“Minnesotans all place a high value on the education of our children, because it’s the foundation of our future success,” said the DFL Lead on Education Finance, Rep. Jim Davnie (DFL-Minneapolis). “It is clear to me that Republicans are using education funding as a bargaining chip to get the tax cuts that they want, because they know Democrats care deeply about strong public schools. We can’t let Republicans play political games with the future of our kids.”
“It looks like the House Republicans intend to use pre-kindergarten funding as a bargaining chip in the upcoming budget negotiations,” Dayton said. “It is appalling that the best interests of Minnesota 4-year-olds are being used as a political bargaining chip by House Republicans.”
“Rep. Tim Mahoney, DFL-St. Paul, described it as a bailout for the insurance industry. “We are just taking money from our taxpayers’ pocket and giving it to insurers when they should be taking care of themselves,” Mahoney said. Dayton, a DFLer, hasn’t said whether he will sign the bill but has said insurers should have to guarantee premium relief and that they will continue to sell policies in Minnesota.”

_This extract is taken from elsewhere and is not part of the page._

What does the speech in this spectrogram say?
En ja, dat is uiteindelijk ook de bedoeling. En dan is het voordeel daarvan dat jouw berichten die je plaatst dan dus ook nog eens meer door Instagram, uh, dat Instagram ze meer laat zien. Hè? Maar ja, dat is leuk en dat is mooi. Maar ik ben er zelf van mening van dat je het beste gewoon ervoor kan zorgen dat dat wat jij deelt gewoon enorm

The Senate Real ID bill is now at odds with the House version, which puts into statute the current administrative rules that prohibit licenses for unauthorized immigrants.
“When you look at the priorities of the majority, they have five dollars in tax cuts for every one dollar of investment in our students,” Marquart said while holding out the possibility of voting for the bill. “
House Minority Leader Melissa Hortman, D-Brooklyn Park, accused Republicans of not being serious about passing a bipartisan transportation plan. “There’s been absolutely zero effort to engage with Democrats to seriously put together a transportation bill that we can all get behind, that would provide sustainable, reliable funding that’s constitutionally dedicated to transportation.” Several DFL lawmakers also noted the bill cuts money for Metro Transit. The Metropolitan Council says the cut would amount to $122 million and would result in a 40 percent service cut
I don’t think we have to be Republicans to get elected in rural Minnesota,” said Liebling. “People in rural Minnesota are diverse, too. We shouldn’t think and pretend that they’re all the same. I think that there’s a lot of opportunity there because people want change.
“Today I removed my name as an author of the Environment Finance bill. What was once a bipartisan effort has devolved into partisan politics of cutting state programs and veto bait for the Governor. Instead of focusing on the budget, this bill has more than 80 pages of policy provisions that roll back environmental protections. It rolls back Governor Dayton’s buffer initiative, guts the Environmental Quality Board, and cuts $94 million from current funding that protects our air, water, and natural resources. The people of Minnesota don’t want to cut programs for outdoor recreation or that keep our water and air clean. I cannot lend my name to such a bill any longer.”